### INSTRUCTIONS FOR THE TASK:
Return every line from the records below with the string "what".

### DATA IN THIS EXERCISE:
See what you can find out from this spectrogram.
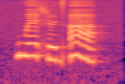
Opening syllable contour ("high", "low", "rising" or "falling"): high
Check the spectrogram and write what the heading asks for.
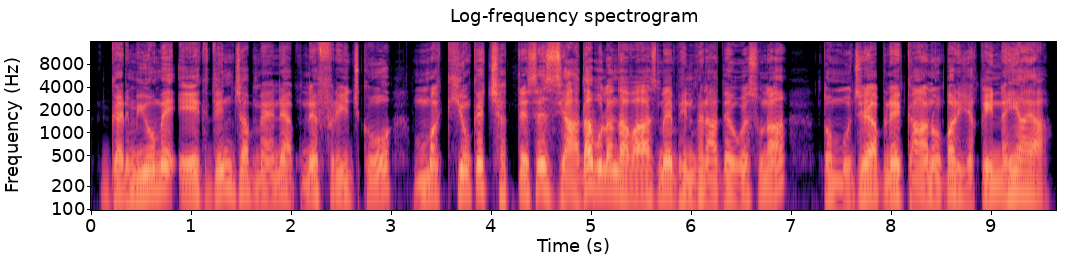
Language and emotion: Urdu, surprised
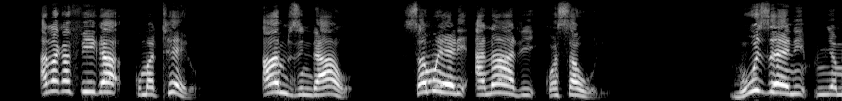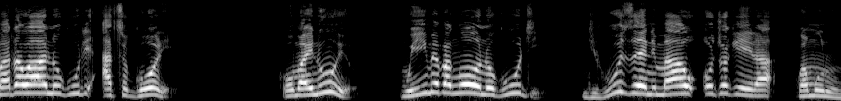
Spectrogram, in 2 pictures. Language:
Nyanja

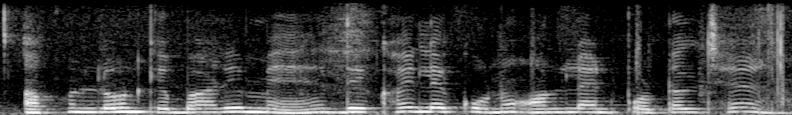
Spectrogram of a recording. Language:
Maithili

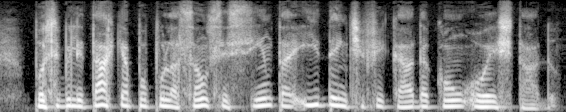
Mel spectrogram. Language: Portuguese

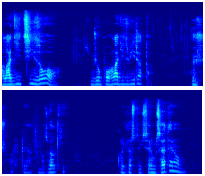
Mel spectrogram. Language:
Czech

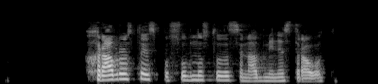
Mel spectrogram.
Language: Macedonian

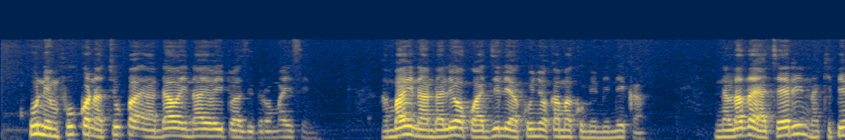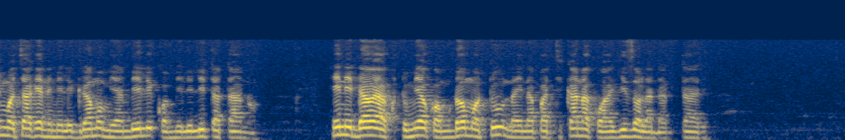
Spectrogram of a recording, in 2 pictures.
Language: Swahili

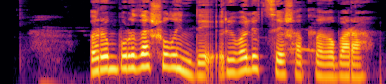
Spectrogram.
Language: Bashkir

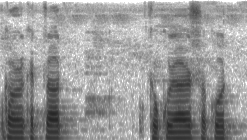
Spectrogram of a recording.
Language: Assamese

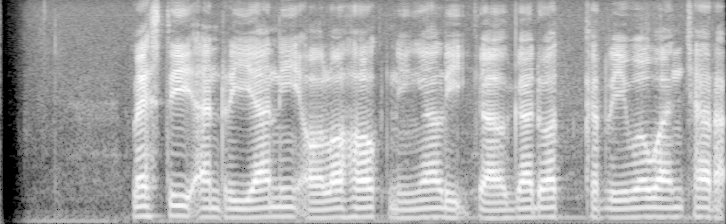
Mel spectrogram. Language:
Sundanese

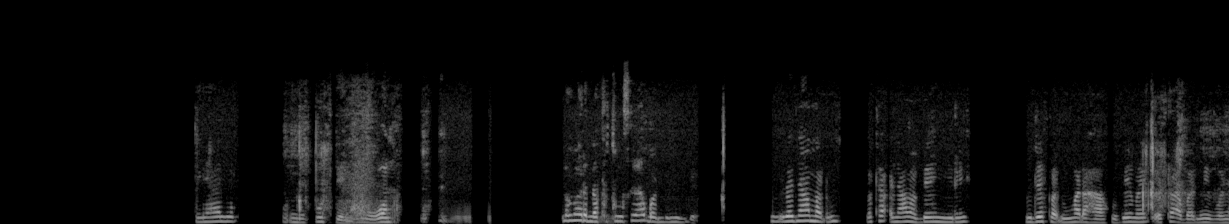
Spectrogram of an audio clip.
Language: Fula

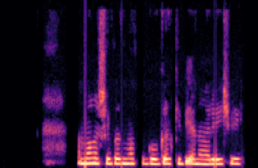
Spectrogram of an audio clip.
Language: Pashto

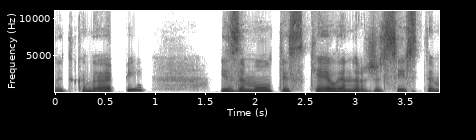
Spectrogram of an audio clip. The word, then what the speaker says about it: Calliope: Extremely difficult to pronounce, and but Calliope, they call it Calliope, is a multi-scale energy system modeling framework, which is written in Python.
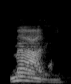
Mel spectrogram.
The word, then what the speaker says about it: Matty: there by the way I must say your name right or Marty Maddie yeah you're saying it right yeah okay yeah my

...

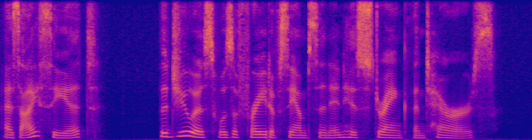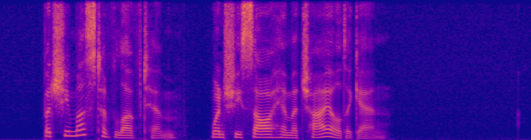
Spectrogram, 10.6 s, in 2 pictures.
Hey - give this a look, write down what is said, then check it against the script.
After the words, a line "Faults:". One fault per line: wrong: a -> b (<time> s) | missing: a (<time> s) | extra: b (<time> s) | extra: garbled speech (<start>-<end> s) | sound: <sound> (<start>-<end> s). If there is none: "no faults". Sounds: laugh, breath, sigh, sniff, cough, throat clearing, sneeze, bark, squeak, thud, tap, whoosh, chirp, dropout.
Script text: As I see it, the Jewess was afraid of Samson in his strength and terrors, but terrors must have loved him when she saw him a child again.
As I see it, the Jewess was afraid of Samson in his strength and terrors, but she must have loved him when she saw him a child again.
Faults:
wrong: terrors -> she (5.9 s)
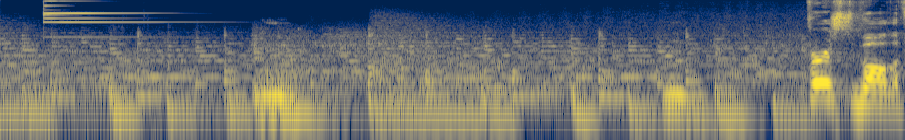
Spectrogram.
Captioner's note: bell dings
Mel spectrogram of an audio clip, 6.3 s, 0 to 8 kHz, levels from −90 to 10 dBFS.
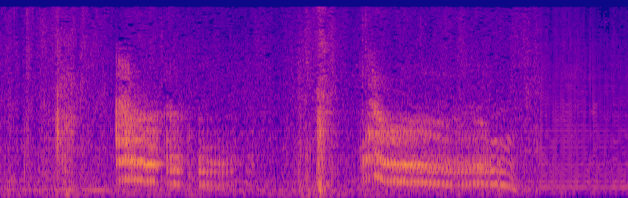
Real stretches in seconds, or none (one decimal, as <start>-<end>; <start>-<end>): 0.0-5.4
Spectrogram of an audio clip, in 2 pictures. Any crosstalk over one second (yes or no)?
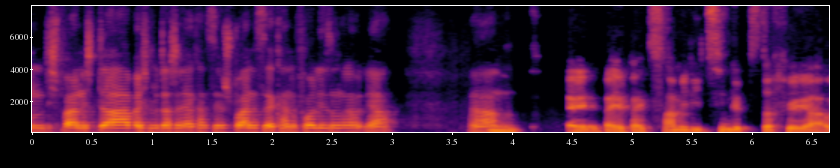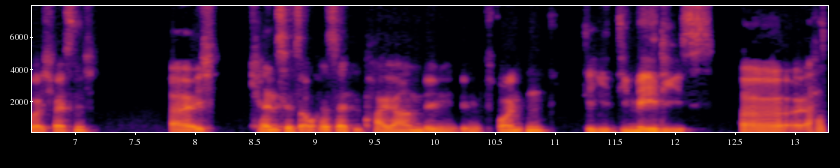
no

### EXERCISE RESULT:
See what you can find out from this spectrogram.
Check the spectrogram and write what the heading asks for.
Spectrogram of an audio clip. The word, then what the speaker says about it: Calliope: Extremely difficult to pronounce, and but Calliope, they call it Calliope, is a multi-scale energy system modeling framework, which is written in Python.
The word, then what the speaker says about it: Matty: there by the way I must say your name right or Marty Maddie yeah you're saying it right yeah okay yeah my
Hey - give this a look, write down what is said, then check it against the script.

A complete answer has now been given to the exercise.